Discipline and Murder: Panoptic Pedagogy and the Aesthetics of Detection in J.G. Ballard’s Running Wild


University of Suceava


My essay proposes a reading of J.G. Ballard’s 1988 novella Running Wild as a cautionary crime story, a parable about the self-fulfilling prophecies of contemporary urban fears and about the “prisons” they create in a consumerist, technology- and media-dominated civilization.
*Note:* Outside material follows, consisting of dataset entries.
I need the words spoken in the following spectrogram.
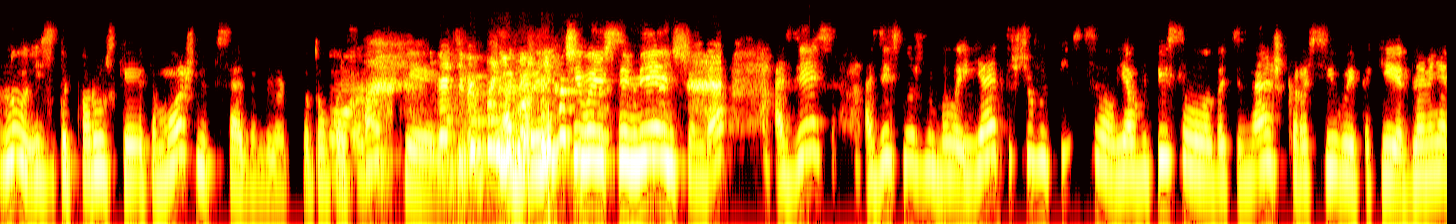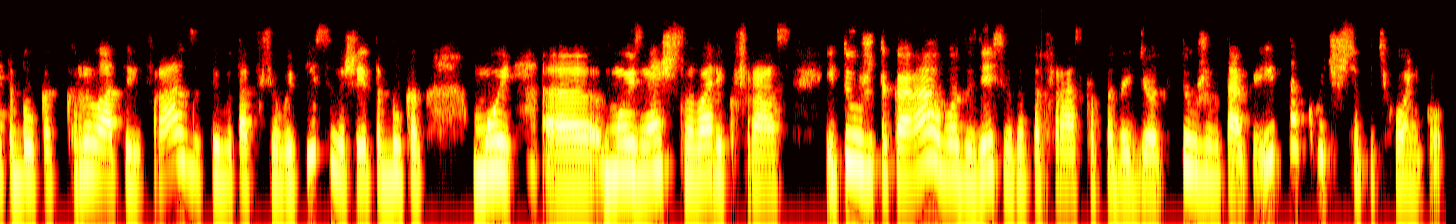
ну, если ты по-русски это можешь написать, например, потом по-испански ограничиваешься меньше, да, а здесь, а здесь нужно было, и я это все выписывала, я выписывала вот эти, знаешь, красивые такие, для меня это был как крылатые фразы, ты вот так все выписываешь, и это был как мой, э, мой, знаешь, словарик фраз, и ты уже такая, а, вот здесь вот эта фразка подойдет, ты уже вот так, и так учишься потихоньку.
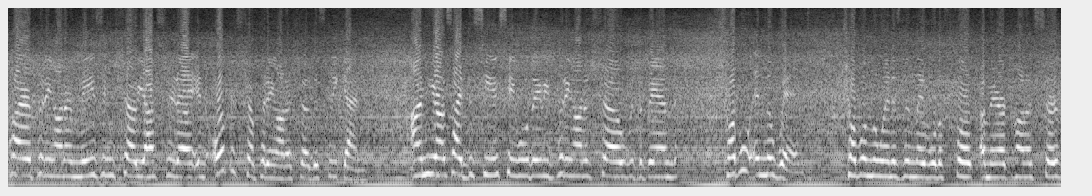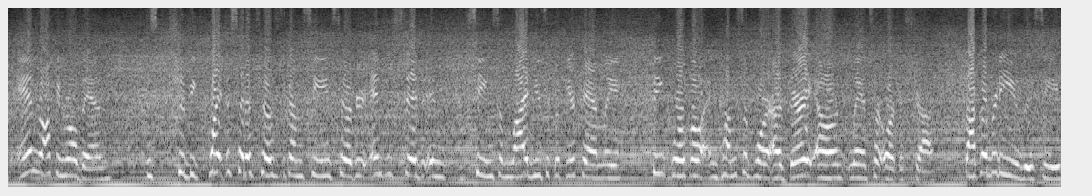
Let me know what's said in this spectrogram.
choir putting on an amazing show yesterday and orchestra putting on a show this weekend. I'm here outside the CAC where they be putting on a show with the band Trouble in the Wind. Trouble in the Wind has been labeled a folk, Americana, surf, and rock and roll band. This should be quite the set of shows to come see, so if you're interested in seeing some live music with your family, think local and come support our very own Lancer Orchestra. Back over to you, Lucy.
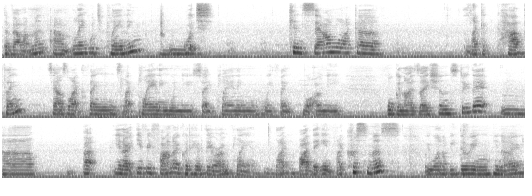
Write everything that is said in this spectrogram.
development. Um, language planning, Mm. which can sound like a like a hard thing. Sounds like things like planning. When you say planning, we think well only organisations do that. Mm. Uh, but you know, every whānau could have their own plan. Like by the end, by Christmas, we want to be doing, you know,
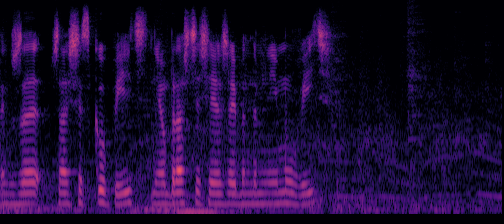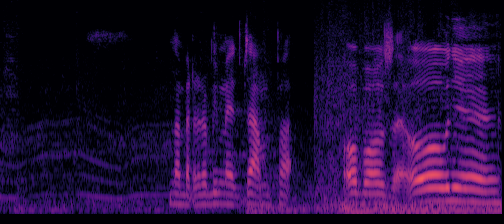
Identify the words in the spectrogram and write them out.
Także trzeba się skupić. Nie obraźcie się, jeżeli będę mniej mówić. Dobra, robimy jumpa. O Boże, o nie!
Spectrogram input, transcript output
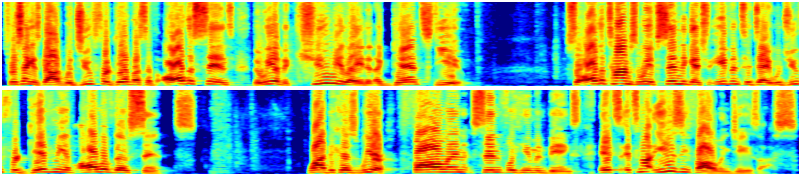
So we're saying is God, would you forgive us of all the sins that we have accumulated against you? So all the times we have sinned against you, even today, would you forgive me of all of those sins? Why? Because we are fallen, sinful human beings. It's, it's not easy following Jesus.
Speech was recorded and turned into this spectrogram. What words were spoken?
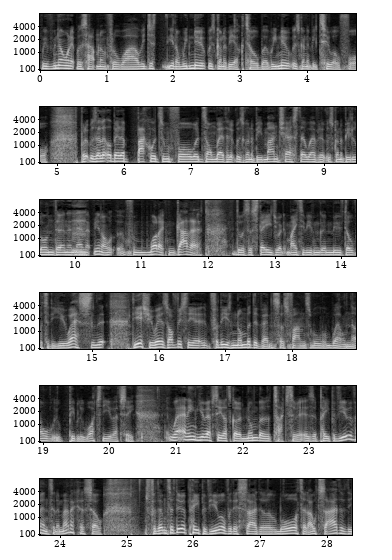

Interpreted in the light of Foucault’s concept of panopticism, Ballard’s gated community as a crime setting reveals how a disciplinary pedagogy meant to obtain “docile bodies,” masked under the socially elitist comfort of affluence and parental care, “brands” the inmate-children as potential delinquents and ultimately drives them to an act of “mass tyrannicide.” Ballard uses the murder story as a vehicle for the exploration of the paradoxical effects of a regime of total surveillance and of mediated presence, which, while expected to make “murder mystery” impossible, allows for the precession of the representation to the real (crime). The essay also highlights the way in which Ballard both cites and subverts some of the conventions of the Golden Age  detective fiction, mainly by his rejection  of the latter’s escapist ethos and by the liminal character of his investigator, at once part of a normalizing panoptic apparatus and eccentric to it, a “poetic figure” (Chesterton) relying on imagination and “aestheticizing” the routines of the detection process.


Keywords: J.G. Ballard, Running Wild, gated community, Michel Foucault, Panopticon, surveillance, crime scene, video, forensic psychiatrist, tyrannicide, visibility, escapism